“There’s on-grade entry at three different levels,” a first for Perkins, he said.

Speaking of utilities, schematics didn’t accurately specify depths, leading to “numerous design adjustments,” Perkins said. Utility work wasn’t completed until about February of 2022, “which limited my ability to pour all the hardscape, all the concrete around the building. We started utilities almost three years ago.”

Roof materials were not available, leading to alteration from original specs. 

“I put a temporary roof on this in order to continue with interior work,” he said.

The permanent roof was in place and Perkins said “Texas Orange” pigment approximating UT’s signature Burnt Orange was incoming so that the Longhorns logo could be added.

“I’ve been scouring all over the world in order to get that pigment to make that (PVC) membrane,” he said, explaining that the precise Burnt Orange pigment was nowhere to be found.

Perkins likens his role to that of an orchestra conductor.

“Everyone has to be in tune with everyone going before and after,” he said. “I have about a 40-person staff here. My three senior superintendents have been with me for probably five or six stadium projects. We’ve had a great experience working together and we know how one another think.”

Moody Center isn’t his favorite project — that would be Comerica Park, home of the MLB Detroit Tigers, where Perkins spread his father’s ashes — but he loves the fact that the arena is being built as much for music as it is for sports.

“Music is my first love and I’m looking forward to coming back to Austin for the remaining years of my life and seeing a lot of good shows,” he said, adding that his tastes are as eclectic as the lineup Moody Center has already put in place. “Blues is probably my favorite. I saw Stevie Ray Vaughan here before he ever recorded. I saw Bonnie Raitt here. It’s just a great music town. I wouldn’t typically have taken this project but I figured I’d go to Austin and have three years of good music.”

The pandemic put a crimp in that plan, but with live entertainment coming back to life, Perkins is back at it, having seen Buddy Guy at Austin City Limits Live at the Moody Theater and he plans on hitting the iHeartCountry Festival at Moody Center on May 7.

In the end, it’s seeing the finished project that makes it all worth it for 26-year Hunt Construction Group veteran Perkins, who said “the amount of time, stress and pressure” of building a major sports and entertainment venue wouldn’t be worth it without that tangible evidence of completion.

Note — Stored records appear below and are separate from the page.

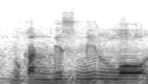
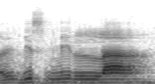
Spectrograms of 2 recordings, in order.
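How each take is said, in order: First: The L is heavy, with a darker vowel. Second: The L is thin, with a light vowel. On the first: The speaker calls it wrong. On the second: The speaker calls it right.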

“I don’t watch a lot of sports, but I can turn (the TV) on now and see one of my buildings every weekend, maybe two or three,” he said. “It’s very satisfying.”


MIGHTY MOODY: AECOM Hunt relocated four giant oak trees during construction of Moody Center. (Ryan Vestil)

Some of the more than century-old oaks that grace the 437-acre University of Texas campus in Austin have been threatened — and saved — a number of times. A few of them were painstakingly preserved as the Moody Center arena was under construction.

“We relocated four huge live oak trees,” AECOM Hunt vice president of field operations Sid Perkins said. One is over 200 years old. “You have to excavate all the way around them. You drive pipe underneath them. Then you excavate and you put these big balloons underneath them; big, long balloons.”

The sprawling University of Texas Campus, affectionately known as “The 40 Acres” for its original plot of land designated by the state prior to its 1883 opening, is dotted with 100-year-old plus live oak trees.

Legend has it that three trees on the west side of campus were the only ones left standing on a hill that was cleared for a fort during the Civil War.

“You don’t want to touch trees in Austin,” Perkins said, noting the authority of arborists in Austin as well as UT who approve the removal or relocation of the historic trees.
A few smaller trees had to be cut down, but even then, they were taken to UT to be cut into boards where possible. What wasn’t used was ground down for use in planting beds throughout the campus and elsewhere in town, Perkins said.

“The intent was any tree you had to harvest, you made 100% use of all the material,” he said.